# MATERIAL TO PROCESS

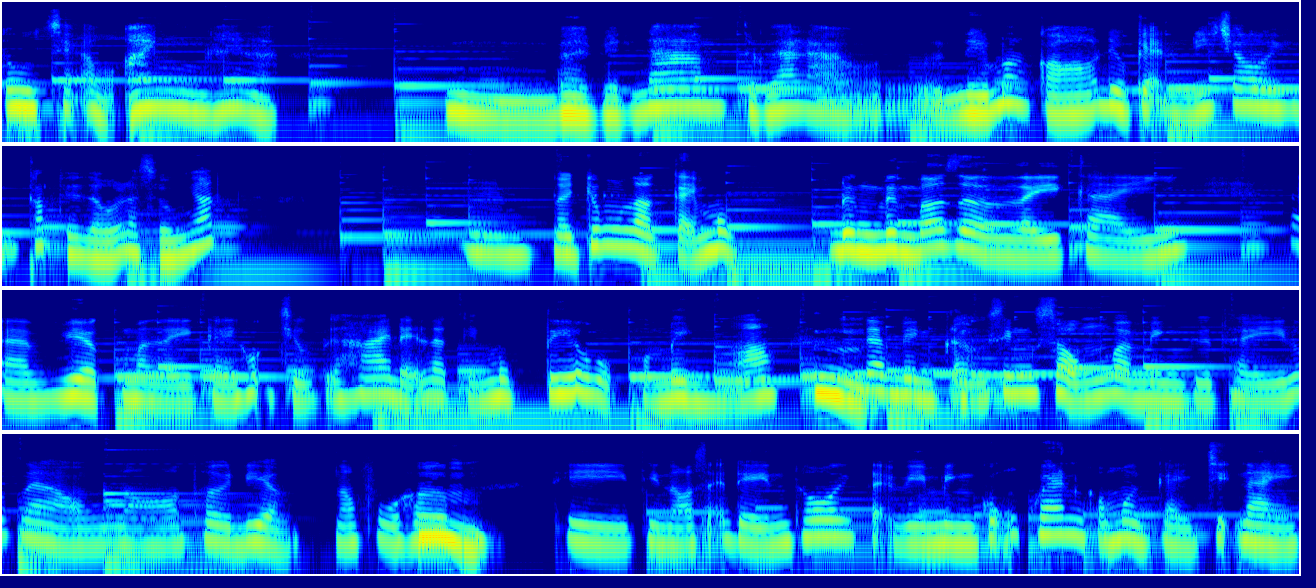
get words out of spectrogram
tôi sẽ ở Anh hay là um, về Việt Nam. Thực ra là nếu mà có điều kiện đi chơi khắp thế giới là sớm nhất ừ. nói chung là cái mục đừng đừng bao giờ lấy cái à, việc mà lấy cái hộ chiếu thứ hai đấy là cái mục tiêu của mình đúng không? Ừ. Tức là mình cứ ừ. sinh sống và mình cứ thấy lúc nào nó thời điểm nó phù hợp ừ. thì thì nó sẽ đến thôi. Tại vì mình cũng quen có một cái chị này,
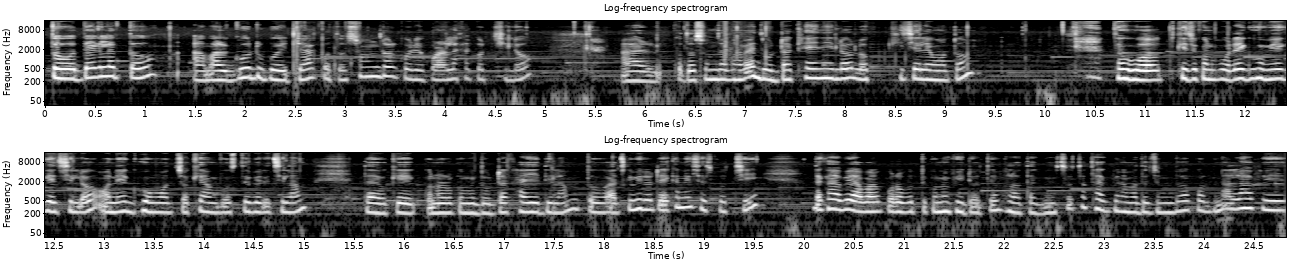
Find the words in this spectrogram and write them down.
তো দেখলে তো আমার গুড বইটা কত সুন্দর করে পড়ালেখা করছিল। আর কত সুন্দরভাবে দুধটা খেয়ে নিল লক্ষ্মী ছেলে মতো। তো ও কিছুক্ষণ পরেই ঘুমিয়ে গেছিল। অনেক ঘুম ওর চোখে, আমি বুঝতে পেরেছিলাম। তাই ওকে কোনো রকমের দুধটা খাইয়ে দিলাম। তো আজকে ভিডিওটা এখানেই শেষ করছি। দেখা হবে আবার পরবর্তী কোনো ভিডিওতে। ভালো থাকবেন, সুস্থ থাকবেন, আমাদের জন্য দোয়া করবেন। আল্লাহ হাফিজ।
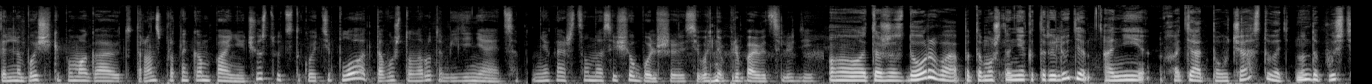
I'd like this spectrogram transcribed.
дальнобойщики помогают, транспортная компания. Чувствуется такое тепло от того, что народ объединяется. Мне кажется, у нас еще больше сегодня прибавится людей. А, это же здорово, потому что некоторые люди, они хотят поучаствовать, но, допустим,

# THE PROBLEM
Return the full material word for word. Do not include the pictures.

# REPLY TO THE EXERCISE
get words out of spectrogram
tôi sẽ ở Anh hay là um, về Việt Nam. Thực ra là nếu mà có điều kiện đi chơi khắp thế giới là sớm nhất ừ. nói chung là cái mục đừng đừng bao giờ lấy cái à, việc mà lấy cái hộ chiếu thứ hai đấy là cái mục tiêu của mình đúng không? Ừ. Tức là mình cứ ừ. sinh sống và mình cứ thấy lúc nào nó thời điểm nó phù hợp ừ. thì thì nó sẽ đến thôi. Tại vì mình cũng quen có một cái chị này,
Find the words in this spectrogram and write them down.
তো দেখলে তো আমার গুড বইটা কত সুন্দর করে পড়ালেখা করছিল। আর কত সুন্দরভাবে দুধটা খেয়ে নিল লক্ষ্মী ছেলে মতো। তো ও কিছুক্ষণ পরেই ঘুমিয়ে গেছিল। অনেক ঘুম ওর চোখে, আমি বুঝতে পেরেছিলাম। তাই ওকে কোনো রকমের দুধটা খাইয়ে দিলাম। তো আজকে ভিডিওটা এখানেই শেষ করছি। দেখা হবে আবার পরবর্তী কোনো ভিডিওতে। ভালো থাকবেন, সুস্থ থাকবেন, আমাদের জন্য দোয়া করবেন। আল্লাহ হাফিজ।
I'd like this spectrogram transcribed.
дальнобойщики помогают, транспортная компания. Чувствуется такое тепло от того, что народ объединяется. Мне кажется, у нас еще больше сегодня прибавится людей. А, это же здорово, потому что некоторые люди, они хотят поучаствовать, но, допустим,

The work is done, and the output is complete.